Not much gaming in recent weeks, though I have been out on the road a bit, so here’s some (relevant…no really) pics from recent visits.
Carrickfergus Castle is one of the last remaining (if not pre-eminent) Norman castles in the UK and Northern Ireland. It has a long history from the days of Norman expansion, and was originally constructed (well the keep and a bit more after a motte & bailey concept) by John de Coucry in 1177, as a base when he conquered the rest of Ulster. He built it on a rocky 'crag' - and the area became 'crag-fergus' or 'castle of crag', now Carrickfergus.
It sits on a strategic position on the northern arm of Belfast Lough, and has been besieged in turn by the Scots, Irish, English and French over the years.
It was besieged by Schomberg in 1689 when held by Jacobites, is the landing point of William III in Ireland in 1690, and was attacked by Thurot’s French in 1760 in a little known seven years war escapade.
Oh yes…and in 1778, John Paul Jones of AWI fame lured a RN ship from its moorings nearby on Belfast Lough, before winning an hour long sea battle.
Later, the castle was used as a garrison in WWI and a magazine/armoury in WWII (the secret tunnels and stores areas still exist - stretching out well into the lough).
There is also a Churchill tank and a 25 pounder not far from the castle (see pics below). The Churchill (an earlier version - perhaps named after Churchill himself or his 17th century ancestor Marlborough-John Churchill, in line with the historical designation of the Cromwell etc.?) was originally conceived and prototyped by Harland & Wolff in Belfast (which still exists...just, after decades of shipbuilding, to provide heavy fabrication & wind farm structures), and there was some local manufacture afterwards.
My father actually remembers an area of H&W called the 'tank shop' right into the 1960s - yet he could never work out why, so I'm surmising that the prototypes were built there before being transferred to Vauxhall.
Bronze statue of William III, who landed near the castle in 1690.
It's a trap!
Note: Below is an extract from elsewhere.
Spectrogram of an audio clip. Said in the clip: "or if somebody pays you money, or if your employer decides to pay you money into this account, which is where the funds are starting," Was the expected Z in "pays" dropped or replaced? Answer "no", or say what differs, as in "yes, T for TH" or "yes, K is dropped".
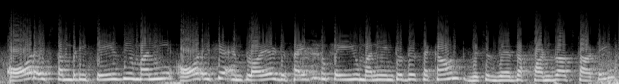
no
And the Churchill. It really is in very good condition, and as with many WWII tanks I've seen, contains hatches which most blokes of today would find increasingly hard to get out of. (ah, the perils of chocolate and fast food).